For five years, the Buenos Aires, Argentina branch of Hacks/Hackers has gathered thousands of journalists and tech experts in its fair city to discuss the future of news and innovation. This September, the conference known as Media Party will address one of the biggest threats to the news industry and greatest opportunities for innovation: fake news.
Operation Car Wash, known as Lava Jato in Brazil and considered the biggest corruption case in that country’s history, has provoked the indignation of many citizens. For this reason, journalist Luiz André Alzer gave Brazilians the opportunity to seek "revenge" and punish corrupt politicians and businessmen through a card game he created that is inspired by real characters and situations of the scandal.

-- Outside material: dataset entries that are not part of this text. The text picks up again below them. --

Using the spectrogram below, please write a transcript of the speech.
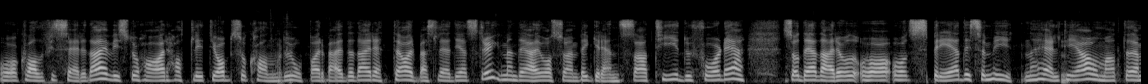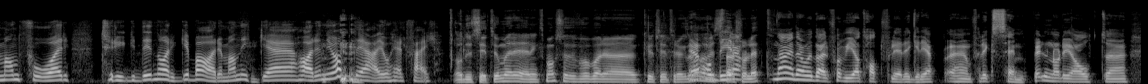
å, kvalifisere deg. Hvis du har hatt litt jobb, så kan du opparbeide deg rett til arbeidsledighetstrygd, men det er jo også en begrensa tid du får det. Så det der å, å, å spre disse mytene hele tida om at eh, man får trygd i Norge bare man ikke har en jobb, det er jo helt feil. Og du sitter jo med regjeringsmakt, så du får bare kutte i trygda ja, hvis det er så lett. Nei, det er jo derfor vi har tatt flere grep F.eks. når det gjaldt eh,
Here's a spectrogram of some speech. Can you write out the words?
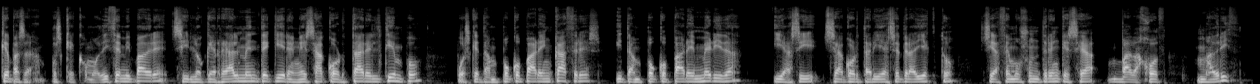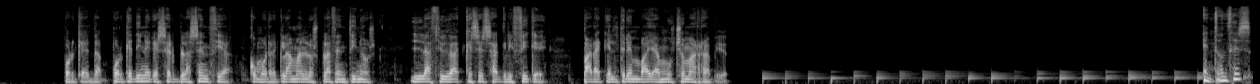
¿Qué pasa? Pues que como dice mi padre, si lo que realmente quieren es acortar el tiempo, pues que tampoco pare en Cáceres y tampoco pare en Mérida y así se acortaría ese trayecto si hacemos un tren que sea Badajoz-Madrid. Porque, ¿Por qué tiene que ser Plasencia, como reclaman los placentinos, la ciudad que se sacrifique para que el tren vaya mucho más rápido? Entonces,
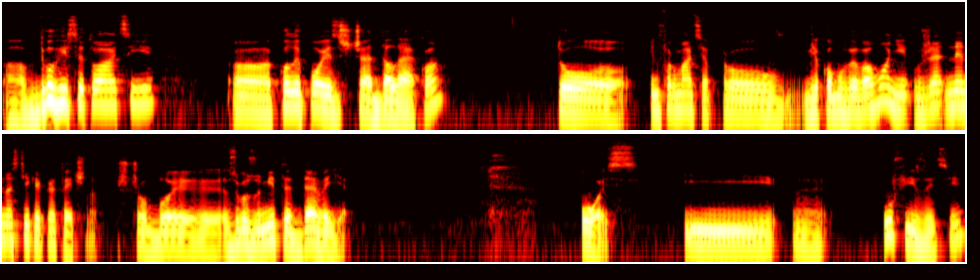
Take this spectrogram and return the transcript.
В другій ситуації, е, коли поїзд ще далеко, то інформація про в якому ви вагоні вже не настільки критична, щоб зрозуміти, де ви є. Ось. І е, у фізиці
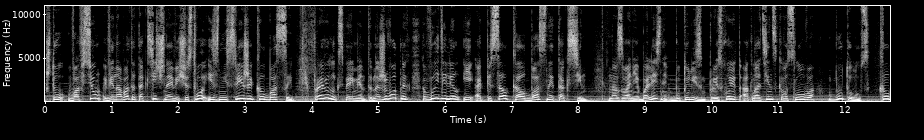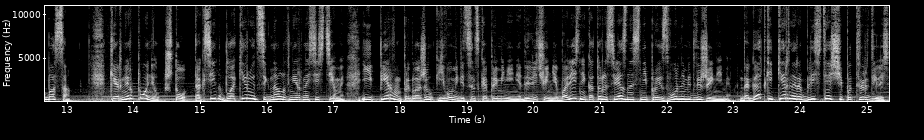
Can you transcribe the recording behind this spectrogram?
что во всем виновато токсичное вещество из несвежей колбасы. Провел эксперименты на животных, выделил и описал колбасный токсин. Название болезни – бутулизм – происходит от латинского слова «бутулус» – колбаса. Кернер понял, что токсин блокирует сигналы в нервной системе и первым предложил его медицинское применение для лечения болезней, которые связаны с непроизвольными движениями. Догадки Кернера блестяще подтвердились,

Digital media sites are growing and many are becoming profitable — transforming, in every sense, the way journalism is made and consumed in Latin America. This was one of the most important findings of the study “Inflection Point,” that analyzed 100 digital media ventures from four Latin American countries, conducted by the organization SembraMedia with support from Omidyar Network.

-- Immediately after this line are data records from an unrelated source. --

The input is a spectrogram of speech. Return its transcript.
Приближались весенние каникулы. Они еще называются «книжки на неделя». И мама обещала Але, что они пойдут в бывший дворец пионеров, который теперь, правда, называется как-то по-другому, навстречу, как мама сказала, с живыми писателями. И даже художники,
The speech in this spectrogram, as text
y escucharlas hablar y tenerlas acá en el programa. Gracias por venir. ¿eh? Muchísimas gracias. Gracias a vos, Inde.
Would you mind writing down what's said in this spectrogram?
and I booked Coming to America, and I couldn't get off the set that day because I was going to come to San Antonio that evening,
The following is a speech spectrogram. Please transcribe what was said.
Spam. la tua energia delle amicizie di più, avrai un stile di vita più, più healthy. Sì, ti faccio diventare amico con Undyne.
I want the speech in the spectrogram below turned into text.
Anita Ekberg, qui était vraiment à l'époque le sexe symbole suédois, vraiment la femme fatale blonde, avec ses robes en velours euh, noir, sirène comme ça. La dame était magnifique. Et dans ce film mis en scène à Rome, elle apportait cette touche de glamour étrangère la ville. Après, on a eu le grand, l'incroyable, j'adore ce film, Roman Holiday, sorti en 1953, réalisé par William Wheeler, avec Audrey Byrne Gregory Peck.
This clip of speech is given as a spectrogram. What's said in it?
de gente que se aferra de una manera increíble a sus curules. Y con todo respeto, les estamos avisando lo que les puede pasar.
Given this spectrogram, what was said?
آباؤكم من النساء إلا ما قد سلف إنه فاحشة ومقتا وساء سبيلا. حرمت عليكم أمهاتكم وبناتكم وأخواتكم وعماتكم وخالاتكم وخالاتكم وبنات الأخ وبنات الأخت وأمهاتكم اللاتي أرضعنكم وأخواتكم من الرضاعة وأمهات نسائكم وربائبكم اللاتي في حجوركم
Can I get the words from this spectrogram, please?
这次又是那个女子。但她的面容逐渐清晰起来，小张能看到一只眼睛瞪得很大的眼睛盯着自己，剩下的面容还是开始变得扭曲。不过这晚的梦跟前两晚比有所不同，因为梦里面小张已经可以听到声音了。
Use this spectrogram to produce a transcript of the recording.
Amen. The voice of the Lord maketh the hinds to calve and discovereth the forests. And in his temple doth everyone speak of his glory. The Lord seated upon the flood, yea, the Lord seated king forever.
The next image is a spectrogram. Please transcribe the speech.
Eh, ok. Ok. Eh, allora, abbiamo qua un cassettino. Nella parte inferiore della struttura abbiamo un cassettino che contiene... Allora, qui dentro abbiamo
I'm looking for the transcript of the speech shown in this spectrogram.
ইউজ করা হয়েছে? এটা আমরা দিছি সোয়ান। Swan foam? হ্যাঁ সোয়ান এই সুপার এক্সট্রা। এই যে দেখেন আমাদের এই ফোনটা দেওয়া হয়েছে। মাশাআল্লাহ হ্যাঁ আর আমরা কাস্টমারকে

“Innovative Journalism in Latin America,” the new free e-book from the Knight Center, is now available in English and Portuguese.
In a global context in which the demand for traditional newspapers decreases and in which the use of information and communication technologies grows, journalists are forced to develop ingenious ways in which to deliver their products.

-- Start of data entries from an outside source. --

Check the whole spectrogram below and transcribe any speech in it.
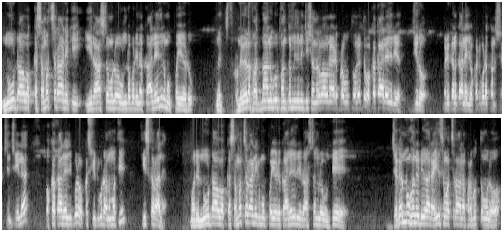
నూట ఒక్క సంవత్సరానికి ఈ రాష్ట్రంలో ఉండబడిన కాలేజీలు ముప్పై ఏడు. రెండు వేల పద్నాలుగు పంతొమ్మిది నుంచి చంద్రబాబు నాయుడు ప్రభుత్వంలో అయితే ఒక్క కాలేజీ లేదు. జీరో. మెడికల్ కాలేజ్ ఒక్కటి కూడా కన్స్ట్రక్షన్ చేయలే. ఒక్క కాలేజీకి కూడా ఒక్క సీట్ కూడా అనుమతి తీసుకురాలే. మరి నూట ఒక్క సంవత్సరానికి ముప్పై ఏడు కాలేజీలు ఈ రాష్ట్రంలో ఉంటే జగన్మోహన్ రెడ్డి గారు ఐదు సంవత్సరాల ప్రభుత్వంలో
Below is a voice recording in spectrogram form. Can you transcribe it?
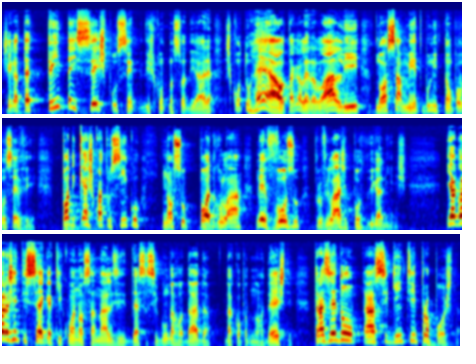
chega até 36% de desconto na sua diária, desconto real, tá, galera? Lá ali no orçamento bonitão para você ver. Podcast 45 nosso pódio Goulart, nervoso para o Village Porto de Galinhas. E agora a gente segue aqui com a nossa análise dessa segunda rodada da Copa do Nordeste, trazendo a seguinte proposta.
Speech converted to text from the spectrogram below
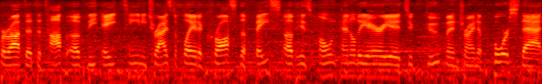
Purata at the top of the 18. He tries to play it across the face of his own penalty area to Gutman, trying to force that.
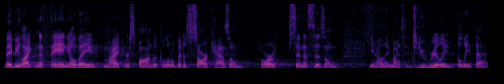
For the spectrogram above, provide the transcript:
Maybe, like Nathanael, they might respond with a little bit of sarcasm or cynicism. You know, they might say, Do you really believe that?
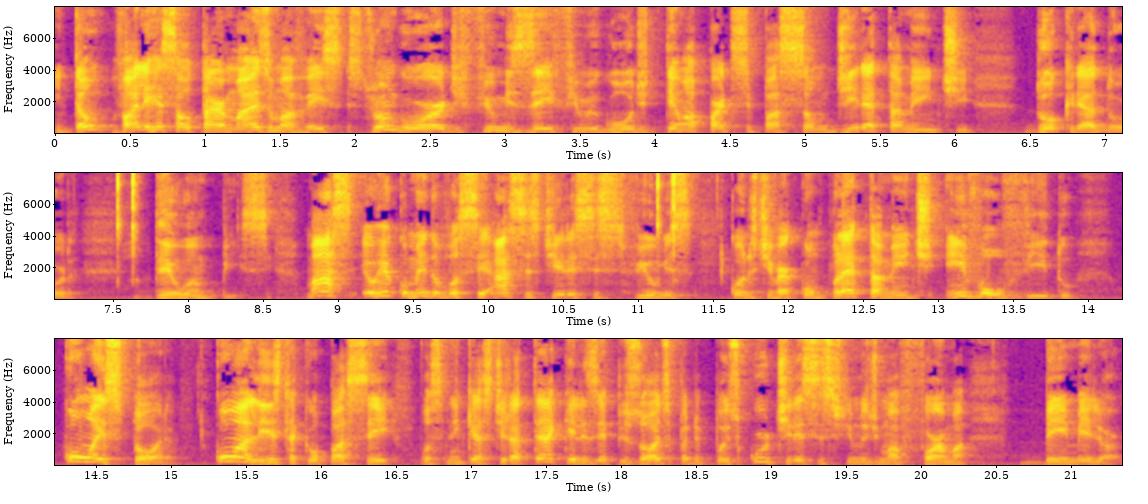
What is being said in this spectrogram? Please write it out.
Então vale ressaltar mais uma vez, Strong World, Filme Z e Filme Gold tem uma participação diretamente do criador de One Piece. Mas eu recomendo você assistir esses filmes quando estiver completamente envolvido com a história. Com a lista que eu passei, você tem que assistir até aqueles episódios para depois curtir esses filmes de uma forma bem melhor.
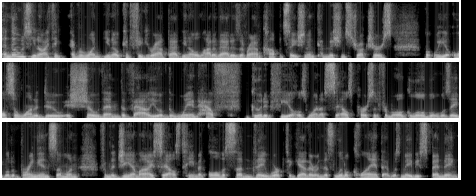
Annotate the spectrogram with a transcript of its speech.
And those, you know, I think everyone, you know, can figure out that, you know, a lot of that is around compensation and commission structures. But what you also want to do is show them the value of the win, how f- good it feels when a salesperson from All Global was able to bring in someone from the GMI sales team, and all of a sudden they work together. And this little client that was maybe spending,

Founded by a social scientist, an engineer and a journalist, Brazilian news site Nexo was born as a multidisciplinary venture, with the aim of innovating in the form and approach of information. The proposal: leave aside breaking coverage and bet on journalism of context, made by professionals from different areas, that explains the news through multimedia, interactive and data reports.
When Periscope launched in March 2015, it was not long before print and digital media saw an opportunity to cover events live and in real-time, a space previously dominated by television news companies.
This story is part of a series on Innovative Journalism in Latin America and the Caribbean.(*) In 2010, political reporter Diego Cabot of Argentina's La Nación received a leak with the potential of shaking up one of the key ministries of President Cristina Kirchner's first term. It was a CD with 26,000 e-mails from the […]
On Apr. 3, 2016, the world learned about the so-called Panama Papers investigation, a project involving 370 journalists from 76 countries – including 96 journalists from 15 Latin American countries – who revealed a network of evasion and the creation of companies in tax havens by businessmen and leaders from around the globe.
For Ojo Público, the search for new narratives and formats to tell a story is always ongoing. According to journalists at this Peruvian investigative media site, the method they use involves designing investigations that combine revelation and innovation and applying digital tools that allow them to improve reporting and the narrative structure of their stories in order to inform the public.